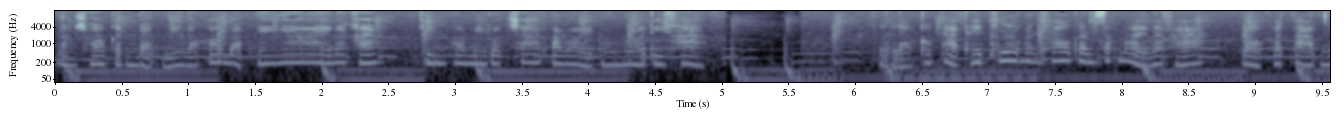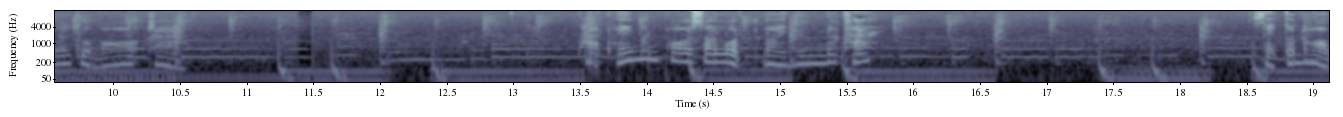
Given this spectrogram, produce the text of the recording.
หลังชอบกันแบบนี้แล้วก็แบบง่ายๆนะคะ กินพอมีรสชาติอร่อยนัวๆดีค่ะ เสร็จแล้วก็ผัดให้เครื่องมันเข้ากันสักหน่อยนะคะ เราก็ตามด้วยถั่วงอกค่ะ ให้มันพอสลดหน่อยนึงนะคะ ใส่ต้นหอม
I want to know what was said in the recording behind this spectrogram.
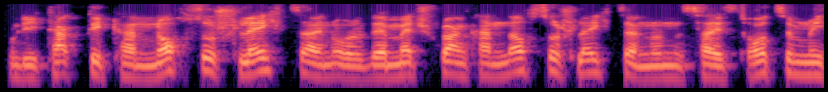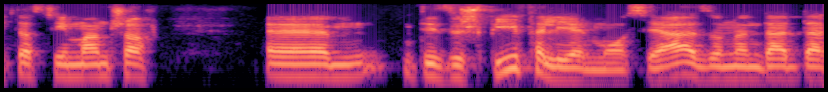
Und die Taktik kann noch so schlecht sein oder der Matchplan kann noch so schlecht sein und das heißt trotzdem nicht, dass die Mannschaft ähm, dieses Spiel verlieren muss, ja, sondern da, da,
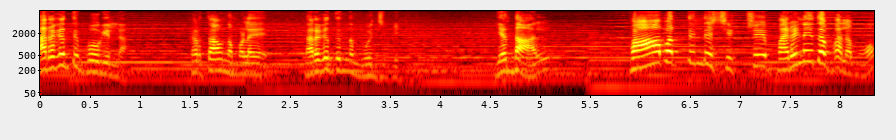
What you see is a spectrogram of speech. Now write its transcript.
നരകത്തിൽ പോകില്ല. കർത്താവ് നമ്മളെ നരകത്തിൽ നിന്ന് മോചിപ്പിക്കും. എന്നാൽ പാപത്തിന്റെ ശിക്ഷ പരിണിത ഫലമോ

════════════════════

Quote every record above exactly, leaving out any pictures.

Given this spectrogram, produce the text of the recording.
หลังชอบกันแบบนี้แล้วก็แบบง่ายๆนะคะ กินพอมีรสชาติอร่อยนัวๆดีค่ะ เสร็จแล้วก็ผัดให้เครื่องมันเข้ากันสักหน่อยนะคะ เราก็ตามด้วยถั่วงอกค่ะ ให้มันพอสลดหน่อยนึงนะคะ ใส่ต้นหอม
I want to know what was said in the recording behind this spectrogram.
Und die Taktik kann noch so schlecht sein oder der Matchplan kann noch so schlecht sein und das heißt trotzdem nicht, dass die Mannschaft ähm, dieses Spiel verlieren muss, ja, sondern da, da,
What you see is a spectrogram of speech. Now write its transcript.
നരകത്തിൽ പോകില്ല. കർത്താവ് നമ്മളെ നരകത്തിൽ നിന്ന് മോചിപ്പിക്കും. എന്നാൽ പാപത്തിന്റെ ശിക്ഷ പരിണിത ഫലമോ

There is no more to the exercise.